# Exercise:
Write out the entries below once more, exactly, with the pictures left out.

# Data to use:
[Start of Attachment]

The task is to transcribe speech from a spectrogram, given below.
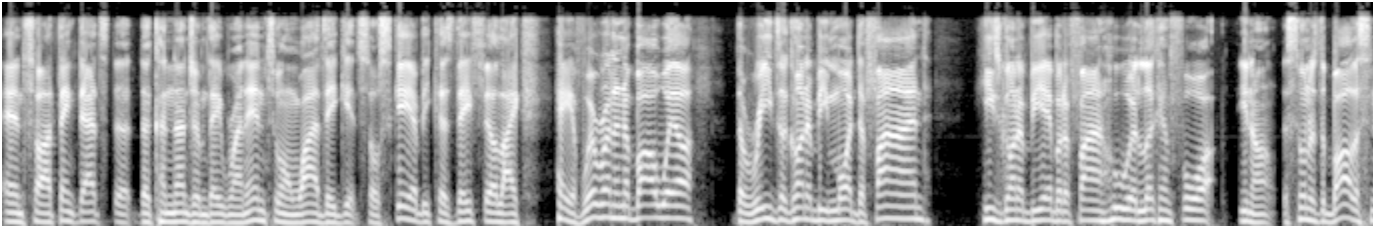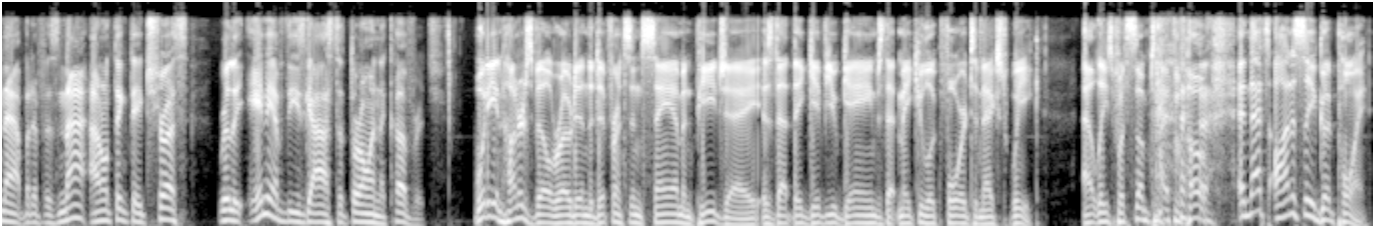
And so I think that's the the conundrum they run into and why they get so scared because they feel like, hey, if we're running the ball well, the reads are going to be more defined. He's going to be able to find who we're looking for, you know, as soon as the ball is snapped. But if it's not, I don't think they trust really any of these guys to throw in the coverage. Woody in Huntersville wrote in the difference in Sam and PJ is that they give you games that make you look forward to next week, at least with some type of hope. and that's honestly a good point.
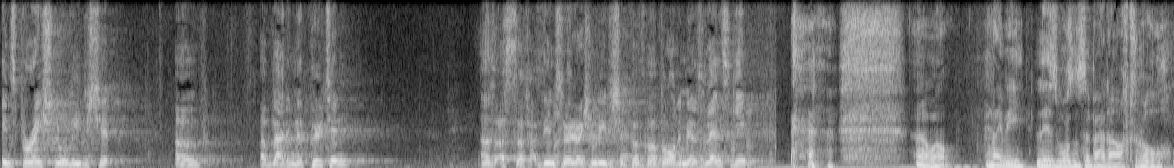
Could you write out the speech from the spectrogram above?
inspirational leadership of, of Vladimir Putin, uh, uh, the inspirational leadership of uh, Volodymyr Zelensky. oh, well, maybe Liz wasn't so bad after all.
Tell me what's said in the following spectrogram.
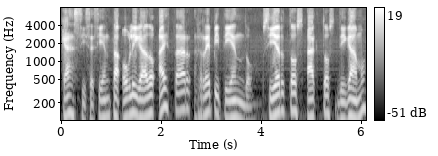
casi se sienta obligado a estar repitiendo ciertos actos, digamos,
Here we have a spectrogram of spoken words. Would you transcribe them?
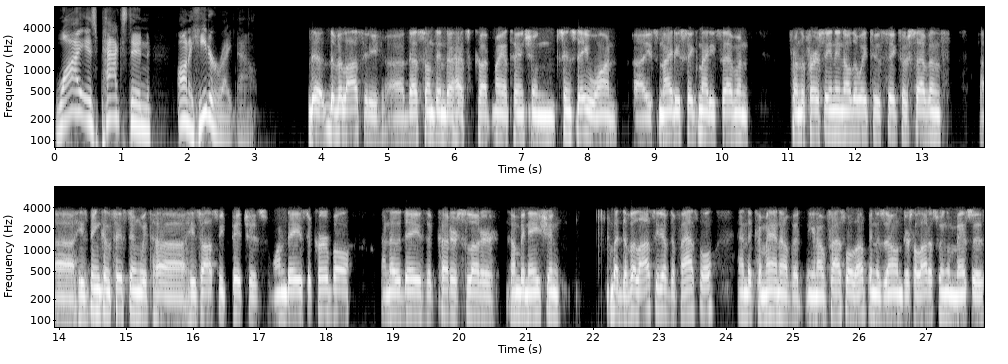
Why is Paxton on a heater right now? The the velocity, uh, that's something that has caught my attention since day one. Uh, it's 96, 97 from the first inning all the way to sixth or seventh uh, he's been consistent with uh, his off-speed pitches. One day is the curveball, another day is the cutter slutter combination. But the velocity of the fastball and the command of it, you know, fastball up in the zone. There's a lot of swing and misses,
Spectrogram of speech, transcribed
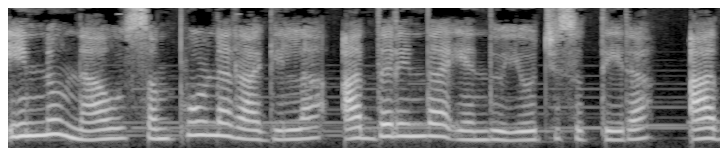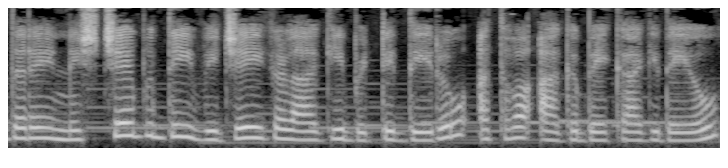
ಇನ್ನು ನಾವು ಸಂಪೂರ್ಣರಾಗಿಲ್ಲ ಆದ್ದರಿಂದ ಎಂದು ಯೋಚಿಸುತ್ತೀರಾ? ಆದರೆ ನಿಶ್ಚಯ ಬುದ್ಧಿ ವಿಜಯಿಗಳಾಗಿ ಬಿಟ್ಟಿದ್ದೀರೋ ಅಥವಾ ಆಗಬೇಕಾಗಿದೆಯೋ?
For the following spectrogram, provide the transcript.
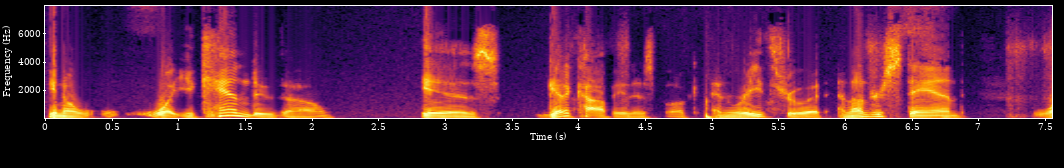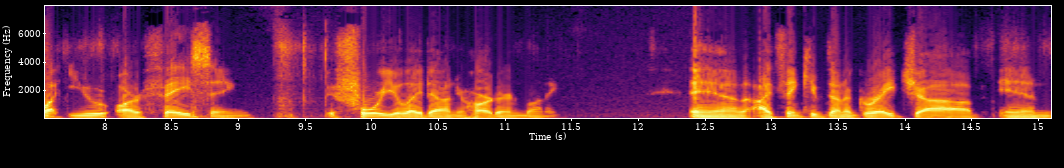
you know, what you can do though is get a copy of this book and read through it and understand what you are facing before you lay down your hard-earned money. And I think you've done a great job in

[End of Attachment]

# Written reply:
The task is to transcribe speech from a spectrogram, given below.
And so I think that's the the conundrum they run into and why they get so scared because they feel like, hey, if we're running the ball well, the reads are going to be more defined. He's going to be able to find who we're looking for, you know, as soon as the ball is snapped. But if it's not, I don't think they trust really any of these guys to throw in the coverage. Woody in Huntersville wrote in the difference in Sam and PJ is that they give you games that make you look forward to next week, at least with some type of hope. and that's honestly a good point.
Could you write out the speech from the spectrogram above?
inspirational leadership of, of Vladimir Putin, uh, uh, the inspirational leadership of uh, Volodymyr Zelensky. oh, well, maybe Liz wasn't so bad after all.
Tell me what's said in the following spectrogram.
casi se sienta obligado a estar repitiendo ciertos actos, digamos,
Here we have a spectrogram of spoken words. Would you transcribe them?
Why is Paxton on a heater right now? The the velocity, uh, that's something that has caught my attention since day one. Uh, it's 96, 97 from the first inning all the way to sixth or seventh uh, he's been consistent with uh, his off-speed pitches. One day is the curveball, another day is the cutter slutter combination. But the velocity of the fastball and the command of it, you know, fastball up in the zone. There's a lot of swing and misses,
Spectrogram of speech, transcribed
ಇನ್ನು ನಾವು ಸಂಪೂರ್ಣರಾಗಿಲ್ಲ ಆದ್ದರಿಂದ ಎಂದು ಯೋಚಿಸುತ್ತೀರಾ? ಆದರೆ ನಿಶ್ಚಯ ಬುದ್ಧಿ ವಿಜಯಿಗಳಾಗಿ ಬಿಟ್ಟಿದ್ದೀರೋ ಅಥವಾ ಆಗಬೇಕಾಗಿದೆಯೋ?
For the following spectrogram, provide the transcript.
you know, what you can do though is get a copy of this book and read through it and understand what you are facing before you lay down your hard-earned money. And I think you've done a great job in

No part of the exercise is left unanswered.